With 130 volunteers going into Isla Vista and Goleta homes to tutor children every week, the Community Affairs Board (CAB) Family Literacy Program is now enjoying the highest rate of success in its history.
The Family Literacy Program, established by CAB eight years ago to encourage literacy development among Goleta and Isla Vista children, has taken on a revitalized approach to community outreach. Volunteers spend one to three hours a week tutoring elementary school children.
CAB Chair Paul Riley attributed the success of the program to the commitment of CAB members Dan Edgar, Emily Dubin and Kristina Howard, who coordinated the program.
“They took a hard look at the program and said, ‘This is how we are going to do it,’ and they followed through with it,” Riley said. “They built up a lot of excitement among the volunteers.”
In efforts to reorganize the program, Edgar created positions to handle different responsibilities such as handling book distribution and financial matters, which had previously been problems that contributed to a stagnant program.
The initial meeting between the children and the tutors remains the most difficult element of forming a lasting working relationship – most volunteers failed to follow through with the commitment, as they were intimidated by the thought of going into a family’s household without any preparation.
Edgar said he realized, due to his first-hand experience of tutoring a child with no training, that the program would need to better prepare its volunteers to become successful.
“When I signed up for the program, I got this name and address,” Edgar said. “I was scared. I thought we needed to come up with something better.”
Edgar implemented a training program to inform the volunteers of what to expect when tutoring the children. Volunteers learn that a common session entails reading with the student and helping with homework. The training also informs tutors how to provide rewards and affirmations to help with the development of the students’ schoolwork.
The Family Literacy Program relies on recruiting community families through flyers that are sent out to the elementary schools.

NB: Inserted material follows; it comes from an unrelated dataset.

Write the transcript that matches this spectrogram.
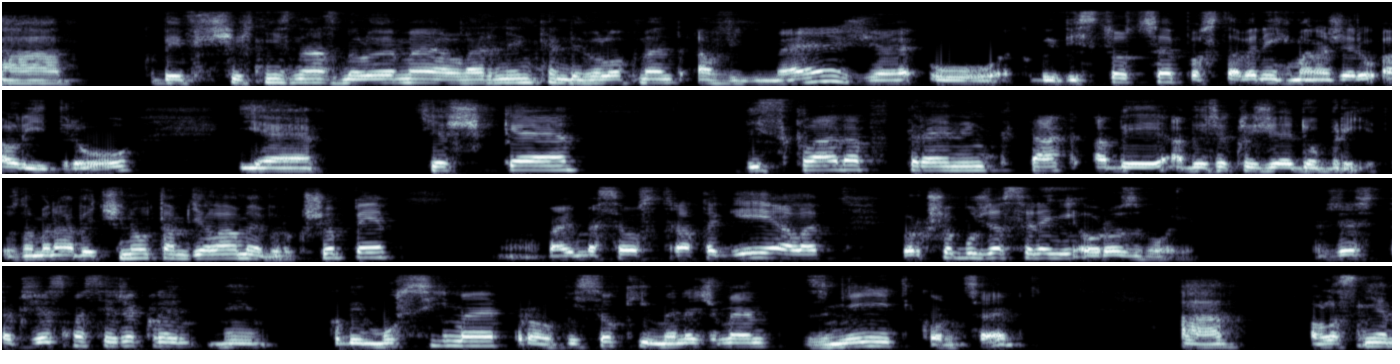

The program also enlists teachers who know about the program and can check the progress of children who are falling behind.

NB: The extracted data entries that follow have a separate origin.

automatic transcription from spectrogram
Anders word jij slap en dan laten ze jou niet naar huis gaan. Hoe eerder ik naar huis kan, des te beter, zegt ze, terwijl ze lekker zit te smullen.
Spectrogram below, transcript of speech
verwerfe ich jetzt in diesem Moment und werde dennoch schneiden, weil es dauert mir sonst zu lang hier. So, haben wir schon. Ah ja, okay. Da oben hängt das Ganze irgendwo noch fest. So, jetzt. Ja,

Once the connection is made, Howard and Edgar said both student and tutor look forward to their weekly meeting, which is a big reason why the program has been so successful this year.
Riley attributes the enthusiasm of the volunteers to the reward of watching a child improve.
“The program builds up the kids’ confidence because the children are able to achieve more than they did before,” Howard said. “It gets them closer to the level of their class. It allows them to form a bond with a college student. When you are a young kid, and you have a college student coming to see you every week, it gives them confidence and something to look forward to.”